I believe that most of the frustrations with sketching comes down to this-
The person who often is in a position of choice (whether that is a job, acceptance to a school, whatever) very often bases (what they think) your abilities as a designer on how well they think you can sketch and render. This can often lead to skilled designers being passed over for opportunities.
I know a few designers who can draw extremely well, but when it comes down to actual design knowledge needed to produce a product (materials, manufacturability, human factors, and so on) they are clueless. Just like YO said, the ability to sketch is a skill and its a skill we must all posses to some degree. But, we, as designers need to do so much more than that. A really well rendered hand sketch of a unmanufacturable, uber-expensive turd, is, well, still a turd.
Sketching does not mean you are a great designer, it means you can sketch.
Being a great designer doesn’t necessarily mean you are great at sketching, but it will help you land a job a lot faster and be more marketable.
A discussion about the meaning of words is most definatly futile in this context, I thought we were discussing the true value of being able with pen and paper quickly communicate a design idea to another party, that is the reasoning behind my comments, I do hope they added to the discussion.
Are we talking about sketching at all or sketching like a rockstar?
There is a difference. When people say “I can’t sketch” that usually means that they sketch poorly compared to others but can still throw down ideas on paper.

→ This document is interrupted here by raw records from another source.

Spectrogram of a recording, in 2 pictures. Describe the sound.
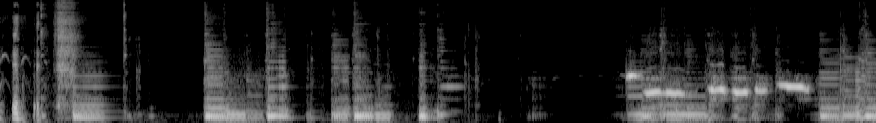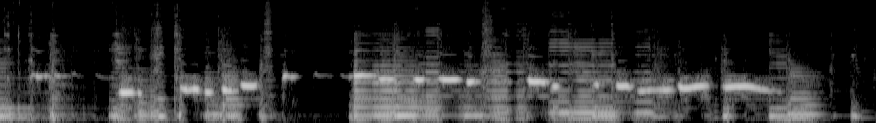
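Someone whistles the melody of a pop song in a string of short, bouncy phrases separated by brief pauses. The tones are clear and fairly high. A voice or breathy sounds come first.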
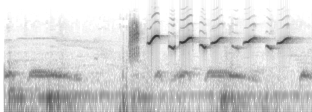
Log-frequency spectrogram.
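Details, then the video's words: A captive Crescent-chested Babbler (sirtu), recorded as a lure to prompt a sirtu that has stopped singing, gives a quick run of about eight bright, slurred whistles, three each second, over softer lower piping notes, a steady electrical hum and one sharp knock. "PANCINGAN Burung SIRTU Macet BUNYI"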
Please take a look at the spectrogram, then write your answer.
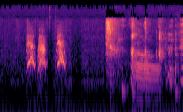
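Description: Three short, sharp dog barks come in quick succession, fairly loud, followed by a rougher, longer vocal sound after a brief pause.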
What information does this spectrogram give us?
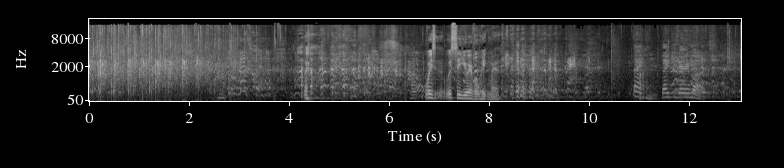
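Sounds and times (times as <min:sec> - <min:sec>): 
audience clapping to welcome a guest speaker: 0:00.0 - 0:04.6, 0:10.2 - 0:13.0
speech: 0:02.6 - 0:04.8, 0:06.8 - 0:09.0, 0:10.9 - 0:12.5
people chuckling: 0:02.6 - 0:13.0.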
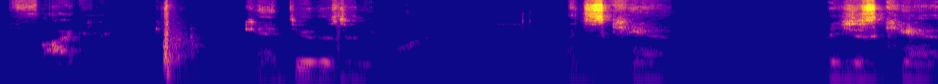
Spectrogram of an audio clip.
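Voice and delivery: soft, low, beaten-down mutter; defeated hush. Retold or imitated. Imagining quitting the business, soft defeated mutter. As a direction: let it drain out, giving up quietly. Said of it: "just saying".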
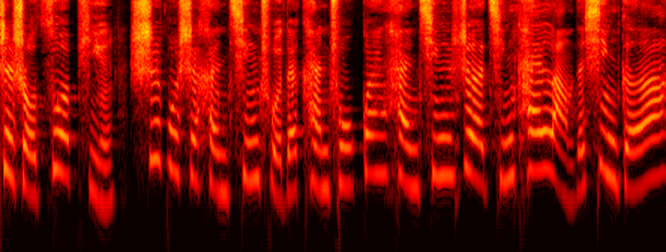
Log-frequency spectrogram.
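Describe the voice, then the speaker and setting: A woman speaks in a high voice with very wide pitch swings. The background is quiet. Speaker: teacher. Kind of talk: educational lecture with poetry reading. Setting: home recording with voice recorder. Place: home room. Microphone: handheld.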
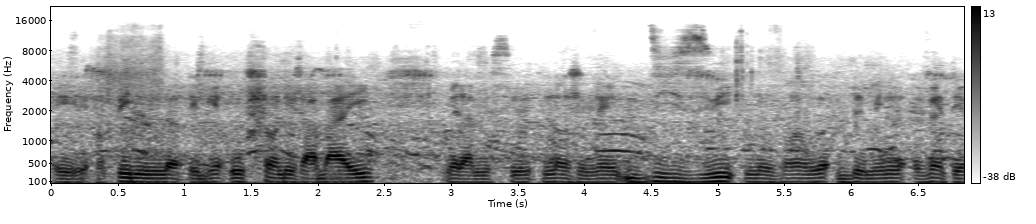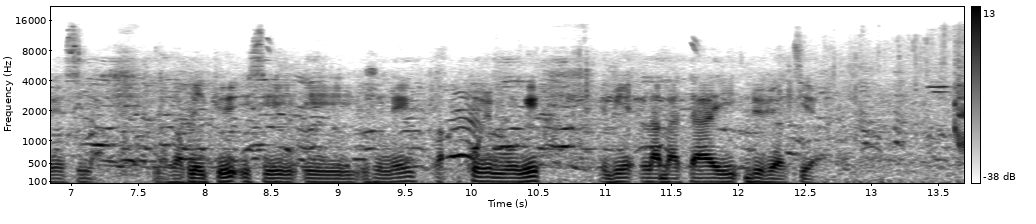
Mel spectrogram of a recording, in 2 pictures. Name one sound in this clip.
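A man speaks loudly and forcefully through a loudspeaker outdoors.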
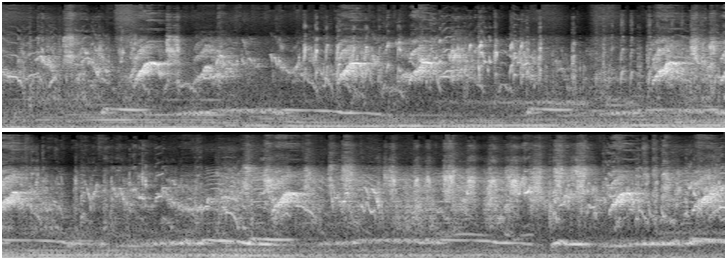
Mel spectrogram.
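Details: Budgerigars described as happy and playing, chirping constantly: dense, scratchy warbling chatter with quick squawky notes and short rising whistles, several birds overlapping without pause.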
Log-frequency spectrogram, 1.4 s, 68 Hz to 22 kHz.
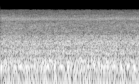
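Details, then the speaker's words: Car's air conditioning working again after a simple fix; vents read 9–11°; a smooth, steady air rush with no rattles or cycling noise: normal air conditioning operation. "eu nosso ar condicionado voltou a funcionar"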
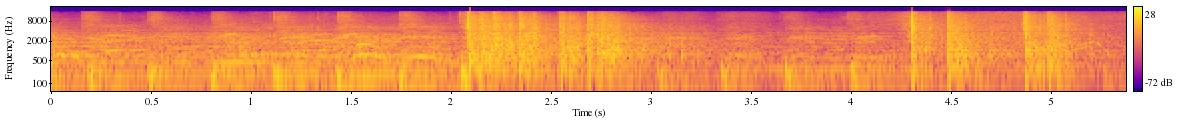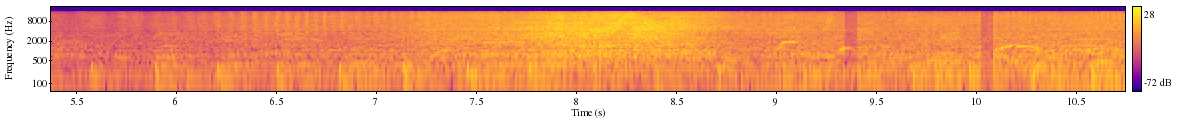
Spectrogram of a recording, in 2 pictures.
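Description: Music playing while a castillo fireworks tower goes off: two clusters of loud crackling bangs, about two and four seconds in, then a hiss of spraying sparks that swells and fades near the end.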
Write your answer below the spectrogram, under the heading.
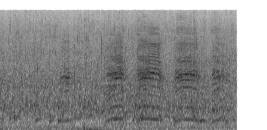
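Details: Duck giving a few rasping quacks, rising and falling, spaced about half a second apart, over a running-water hiss. The quacks are partly masked by the noise.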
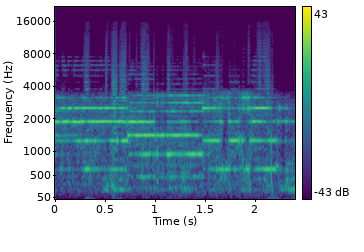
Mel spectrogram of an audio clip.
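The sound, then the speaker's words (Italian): A passing police car siren wails steadily and fairly loudly over low street rumble during a street march in the Rifredi neighbourhood, its pitched tones stepping up and down, with no one speaking. “Era passata una volante, adesso la situazione sostanzialmente è tranquilla”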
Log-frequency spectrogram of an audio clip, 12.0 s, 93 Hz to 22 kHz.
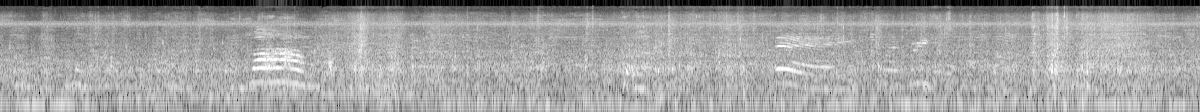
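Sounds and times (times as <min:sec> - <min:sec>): pool water splashing and churning: 0:00.0 - 0:12.0.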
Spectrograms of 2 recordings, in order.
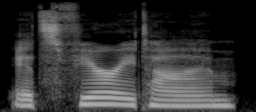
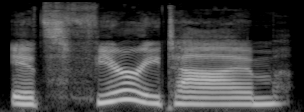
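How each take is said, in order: First: Slow, flat, reluctant delivery; a weary slow mumble of a catchphrase. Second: Slow, louder heroic proclamation; slow, louder heroic catchphrase; superhero voice. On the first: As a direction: drag it out, tired of the whole idea. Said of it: "I heaved a weary sigh". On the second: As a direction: boom it out like a caped hero making an entrance. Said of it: "mustered my best superhero voice". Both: Acted.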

Just out of curiousity does anyone know of any blind or otherwise disadvantaged designers? Is sketching so important that if you can’t do it all, the individual is worthless as a designer? I really wonder about this because I can’t say that I believe it to be completely true.